Exercise goal
Return every line in the entries below where the word "order" shows up.

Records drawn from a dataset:

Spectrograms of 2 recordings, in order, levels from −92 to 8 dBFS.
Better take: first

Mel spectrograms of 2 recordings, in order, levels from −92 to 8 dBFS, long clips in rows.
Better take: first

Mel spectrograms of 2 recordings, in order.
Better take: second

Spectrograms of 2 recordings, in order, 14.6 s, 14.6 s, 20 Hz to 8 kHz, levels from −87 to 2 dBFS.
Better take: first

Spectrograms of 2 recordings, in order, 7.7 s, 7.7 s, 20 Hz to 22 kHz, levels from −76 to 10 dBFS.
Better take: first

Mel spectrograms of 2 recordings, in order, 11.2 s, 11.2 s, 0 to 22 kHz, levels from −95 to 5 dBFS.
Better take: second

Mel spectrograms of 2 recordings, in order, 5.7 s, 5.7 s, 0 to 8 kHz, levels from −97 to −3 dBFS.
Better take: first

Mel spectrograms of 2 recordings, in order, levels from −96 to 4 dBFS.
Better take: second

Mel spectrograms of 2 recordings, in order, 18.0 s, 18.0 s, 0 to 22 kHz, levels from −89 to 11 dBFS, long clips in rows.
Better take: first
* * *
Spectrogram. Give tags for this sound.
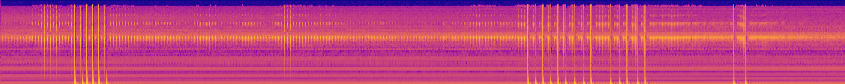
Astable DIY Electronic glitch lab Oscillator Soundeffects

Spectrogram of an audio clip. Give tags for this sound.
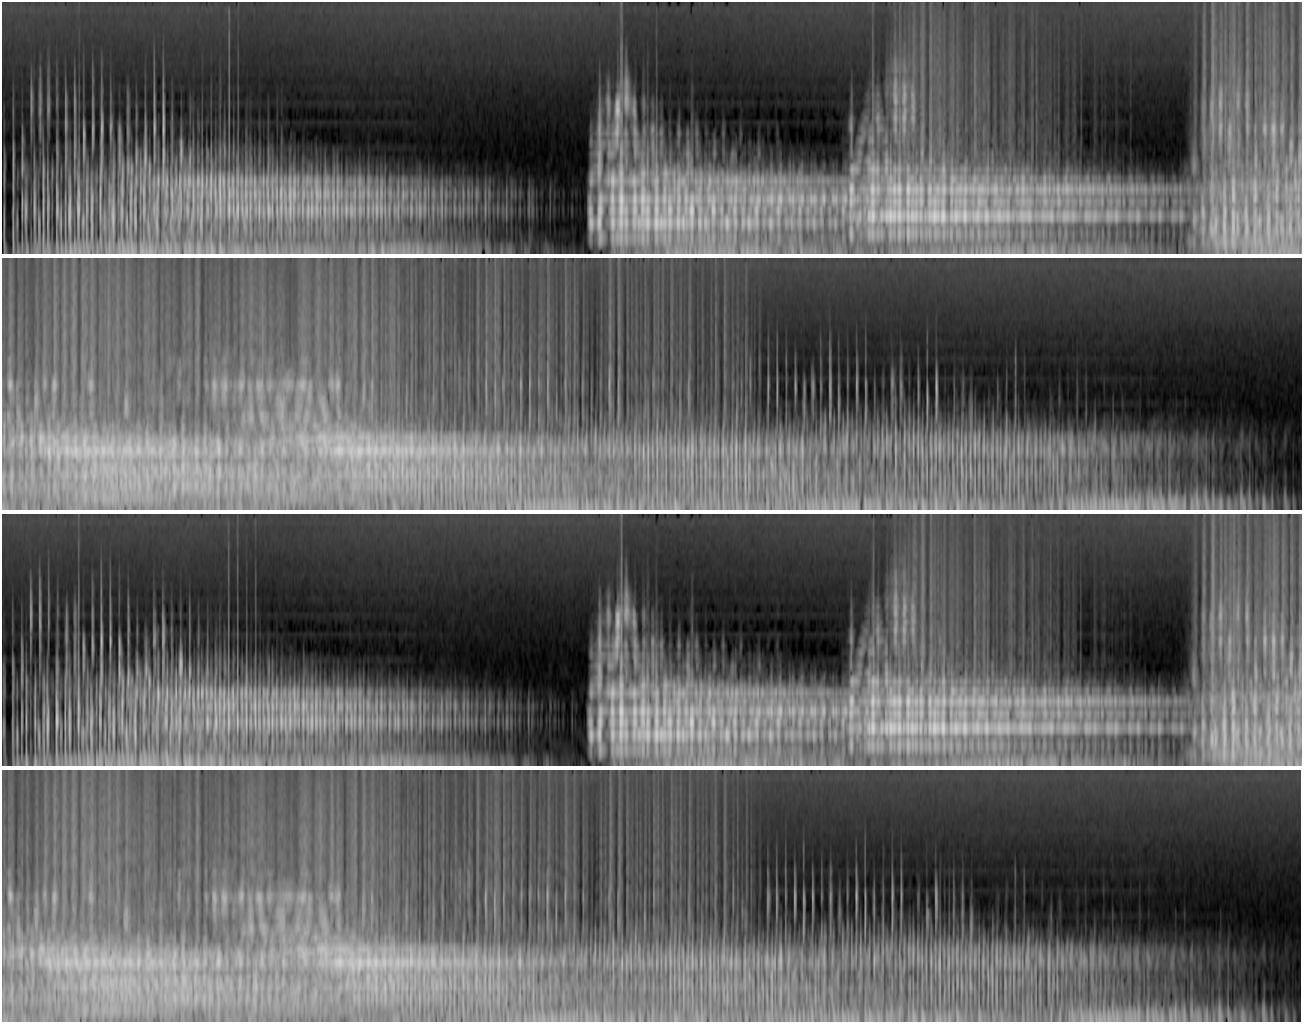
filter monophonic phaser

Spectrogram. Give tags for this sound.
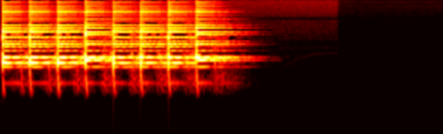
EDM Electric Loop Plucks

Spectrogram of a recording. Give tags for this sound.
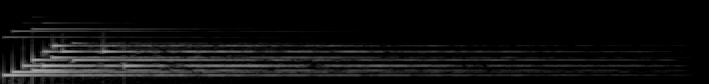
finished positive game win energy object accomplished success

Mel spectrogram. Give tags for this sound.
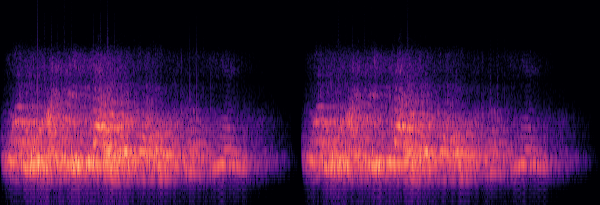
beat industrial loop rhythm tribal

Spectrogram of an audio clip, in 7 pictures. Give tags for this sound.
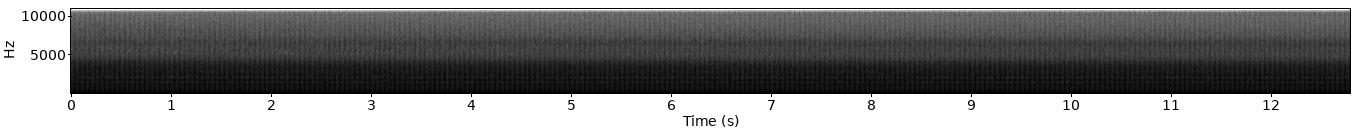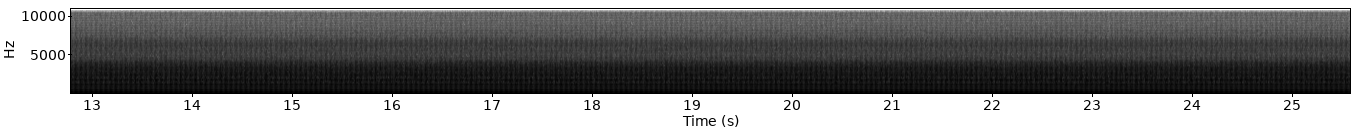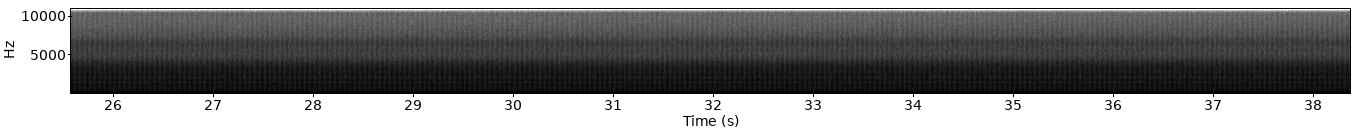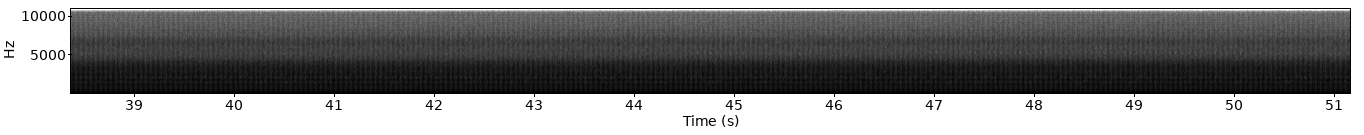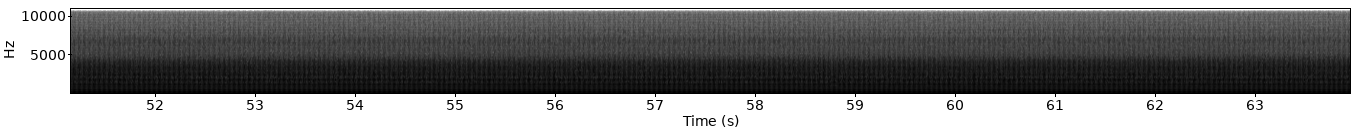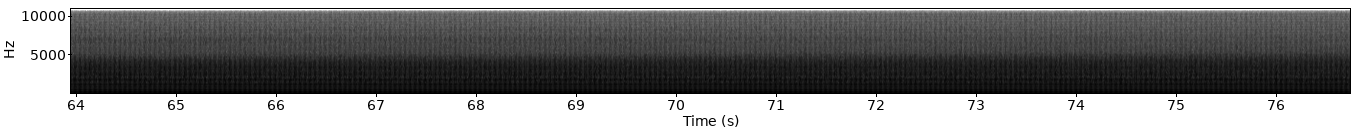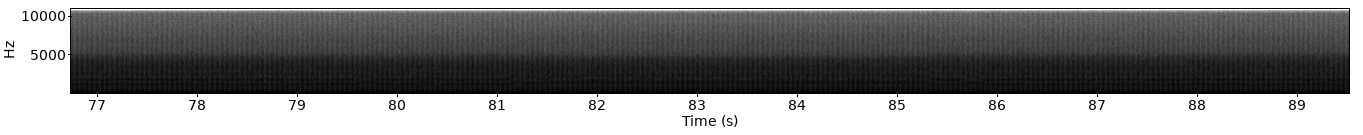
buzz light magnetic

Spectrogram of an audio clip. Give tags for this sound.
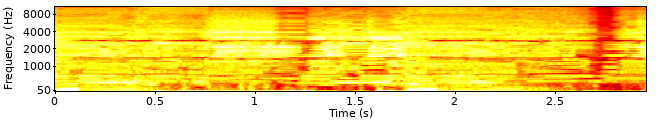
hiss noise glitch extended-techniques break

Response to the exercise
Spectrograms of 2 recordings, in order, levels from −92 to 8 dBFS.
Mel spectrograms of 2 recordings, in order, levels from −92 to 8 dBFS, long clips in rows.
Mel spectrograms of 2 recordings, in order.
Spectrograms of 2 recordings, in order, 14.6 s, 14.6 s, 20 Hz to 8 kHz, levels from −87 to 2 dBFS.
Spectrograms of 2 recordings, in order, 7.7 s, 7.7 s, 20 Hz to 22 kHz, levels from −76 to 10 dBFS.
Mel spectrograms of 2 recordings, in order, 11.2 s, 11.2 s, 0 to 22 kHz, levels from −95 to 5 dBFS.
Mel spectrograms of 2 recordings, in order, 5.7 s, 5.7 s, 0 to 8 kHz, levels from −97 to −3 dBFS.
Mel spectrograms of 2 recordings, in order, levels from −96 to 4 dBFS.
Mel spectrograms of 2 recordings, in order, 18.0 s, 18.0 s, 0 to 22 kHz, levels from −89 to 11 dBFS, long clips in rows.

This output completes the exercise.